The reality is that there may still be many things that young adults may need from their parents as they take the steps necessary to live on their own. Whether it's financial help or emotional support, parents should be prepared for more than a few visits, phone calls and texts that will leave them wondering if their children are ready for "grown-up" life. The answer is often a mix of yes and no.

The Practical Matters

There are basic necessities that a young adult needs to take care of when starting out. It's tempting to help your young adult with every step, but it's a good idea to allow them to find their way in some instances.

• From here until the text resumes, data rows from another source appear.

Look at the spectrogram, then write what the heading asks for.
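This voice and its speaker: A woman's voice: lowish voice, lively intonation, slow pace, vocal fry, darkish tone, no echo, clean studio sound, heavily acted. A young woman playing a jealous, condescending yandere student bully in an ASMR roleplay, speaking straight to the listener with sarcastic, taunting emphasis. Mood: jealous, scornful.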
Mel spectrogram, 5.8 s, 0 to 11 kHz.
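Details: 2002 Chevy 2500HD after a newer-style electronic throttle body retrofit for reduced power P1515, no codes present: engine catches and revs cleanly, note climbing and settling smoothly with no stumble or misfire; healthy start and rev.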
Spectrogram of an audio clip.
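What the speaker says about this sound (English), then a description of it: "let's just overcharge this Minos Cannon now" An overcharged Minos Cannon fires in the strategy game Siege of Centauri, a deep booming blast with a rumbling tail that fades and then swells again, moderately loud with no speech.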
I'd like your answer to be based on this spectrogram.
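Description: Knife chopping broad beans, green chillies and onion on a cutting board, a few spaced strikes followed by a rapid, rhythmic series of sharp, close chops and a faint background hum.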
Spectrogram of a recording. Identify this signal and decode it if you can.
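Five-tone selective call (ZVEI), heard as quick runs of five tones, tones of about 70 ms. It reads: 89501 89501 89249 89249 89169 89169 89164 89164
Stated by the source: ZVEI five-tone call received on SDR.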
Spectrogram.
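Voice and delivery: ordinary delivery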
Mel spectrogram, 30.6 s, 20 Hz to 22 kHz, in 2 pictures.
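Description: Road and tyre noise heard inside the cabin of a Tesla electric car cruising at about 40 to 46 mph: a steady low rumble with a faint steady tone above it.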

Searching for an apartment or a roommate is one of the first things a parent should step back from with a young adult. While it's helpful to go along for a look at an apartment - especially if the parent is helping out financially - tagging along to meet a prospective roommate is a bad idea.

 

Accepting a job offer will certainly be a topic for discussion, but it's important for parents to allow their young adults to make the final decision. Though parents may believe they know what's best for their young adult children, sometimes decisions can be clouded by their own interests and values, which may not line up with their children's.

 

Finding health insurance is a task that parents can comfortably offer opinions and help on without intruding or overstepping. Whether health insurance is offered by an employer or purchased as an individual, parents can give insight into what it means to have a deductible, for a physician to be out of network, or to use mail-order prescription plans. 

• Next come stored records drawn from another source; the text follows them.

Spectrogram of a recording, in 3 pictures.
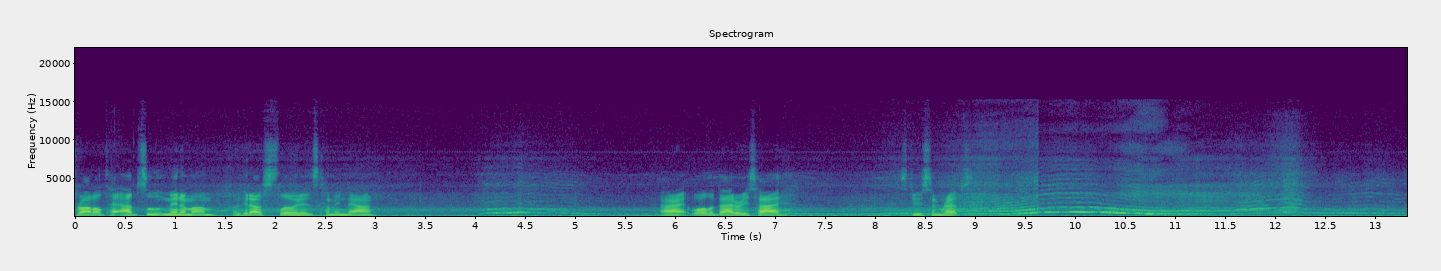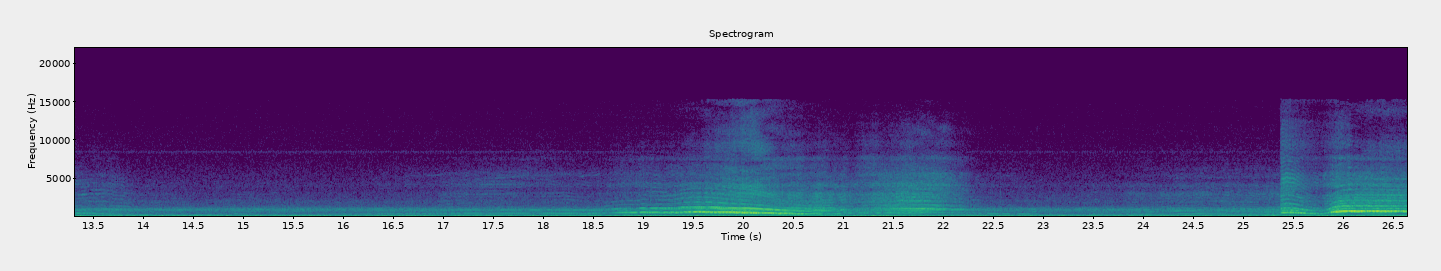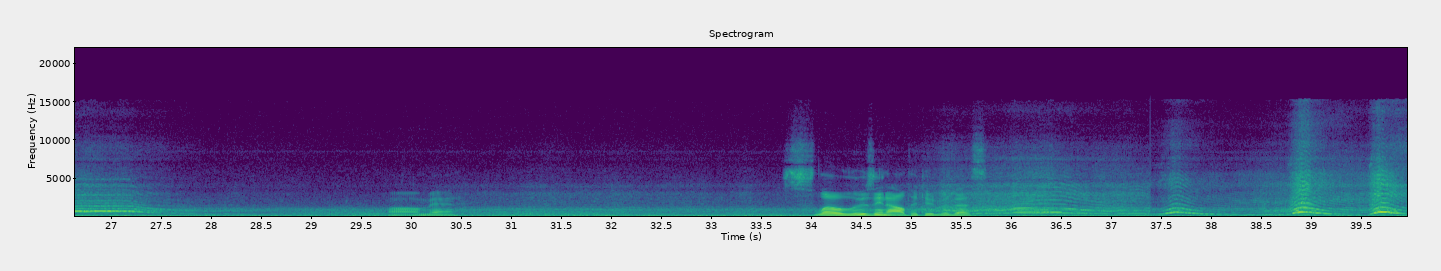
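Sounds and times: quadcopter motors whining: 0:00.0 - 0:39.9.

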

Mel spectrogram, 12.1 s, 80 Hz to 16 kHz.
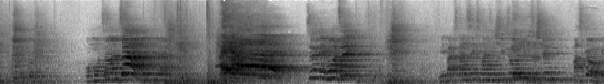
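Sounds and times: group shout: 0:04.3 - 0:06.0.

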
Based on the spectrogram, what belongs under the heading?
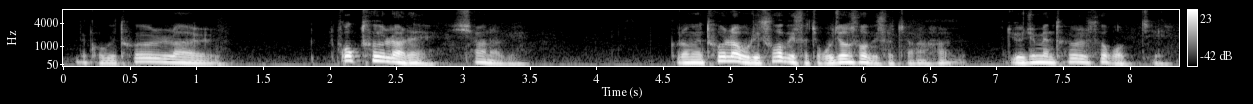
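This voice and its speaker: A middle-aged man chats casually with his spouse at bedtime, rambling and easygoing like a podcast host winding down for the night. His medium-pitched voice is sing-song, fast, mellow, and husky, with long pauses. It's a dull, lo-fi home recording.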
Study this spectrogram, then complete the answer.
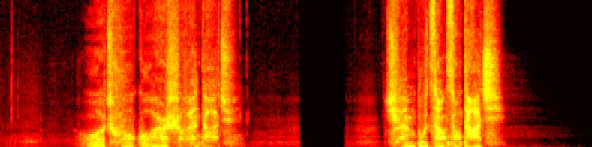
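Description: A man speaks in a deep, forceful voice, close by.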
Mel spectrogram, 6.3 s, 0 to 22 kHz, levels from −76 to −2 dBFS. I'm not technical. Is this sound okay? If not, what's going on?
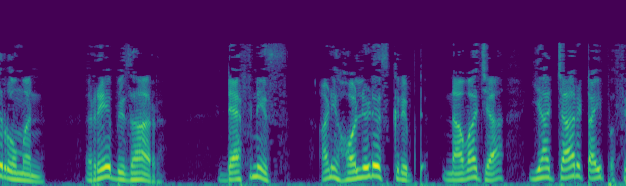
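No. From start to finish the speech sounds dull, with nothing above about 8.4 kHz. The likely cause is transcoding between lossy codecs: the audio was squeezed twice in a row, and each pass added its own blurring on top of the last.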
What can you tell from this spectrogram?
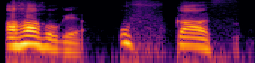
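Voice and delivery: ज़ोर से, धीमे खींचकर कराहना; दर्द में आह भरते हुए; दुख भरी आह. Shown as a demonstration. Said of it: "दुख में ही पैदा होगा". (दुख में ज़ोर से आह भरें)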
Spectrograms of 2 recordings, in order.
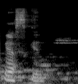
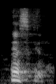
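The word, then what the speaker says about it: pascal: এটাকে আমরা পিএ দ্বারা লিখতে পারি, এর উচ্চারণ হচ্ছে প্যাসকেল। প্যাসকেল।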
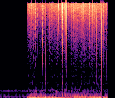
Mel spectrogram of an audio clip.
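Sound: static noise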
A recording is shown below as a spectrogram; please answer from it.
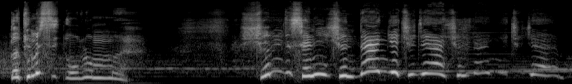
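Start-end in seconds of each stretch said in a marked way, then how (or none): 2.4-5.6 squeaky villain voice. Acted. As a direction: play a tiny furious villain. Oyunda kötü karakteri seslendiriyor. (ince sesli, sahte öfkeli kötü karakter)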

Buying or leasing a car is often stressful and overwhelming. Parental help can mean the difference between a great deal and getting ripped off, especially if it's the first time a young adult is making such a large investment. Weighing the benefits of different makes and models and purchasing vs. leasing takes time and thoughtfulness. Let the young adult lead the discussion, but be prepared to offer opinions - without sounding judgmental or critical. Unless the parent is paying for the car, it's ultimately the choice of the young adult.

Along the same lines, buying car insurance is another place for parents to get involved. Like with health insurance, understanding the deductible and what the insurance covers are both important to the decision making process.

The Personal Matters

If your young adult is living at home for a while, it's crucial to not parent them as you've done for most of their lives.

While it may be tempting to critique their wardrobe, make their lunch or run their errands, young adults should be encouraged to live on their own and take care of their lives as much as possible.

Try not to pry into their lives too muchThe constant stream of communication that some young adults have with their parents is a good thing, to an extent. Waiting for your young adult to offer up information is a much better and more respectful way to interact than probing for bits of information about their friends, love lives and other personal issues.

If you are a worrier, keep it to yourself. Remember that the first year or two out of college can be extremely difficult, between adapting to the real world and finding a social circle or meaningful relationship. If you find yourself concerned about your young adult, make a plan to spend the afternoon together so you can get a feel for how she is doing, rather than telling her you're worried.

 

It's not unusual for young adults to put on weight after graduating from college. Lifestyle changes, busy schedules and budget constraints can get in the way of healthy habits. Avoid commenting on your young adult's appearance - unless you're asked. Even then, keep your criticism to a minimum. Chances are, whatever changes have occurred, your young adult is well-aware of them.

Still, every so often most of us need a mom or dad to make us feel cared for and protected, especially when we're starting out in life. Listen to your young adult and when you have the chance, let them know that you're there when needed. That's the most important thing of all.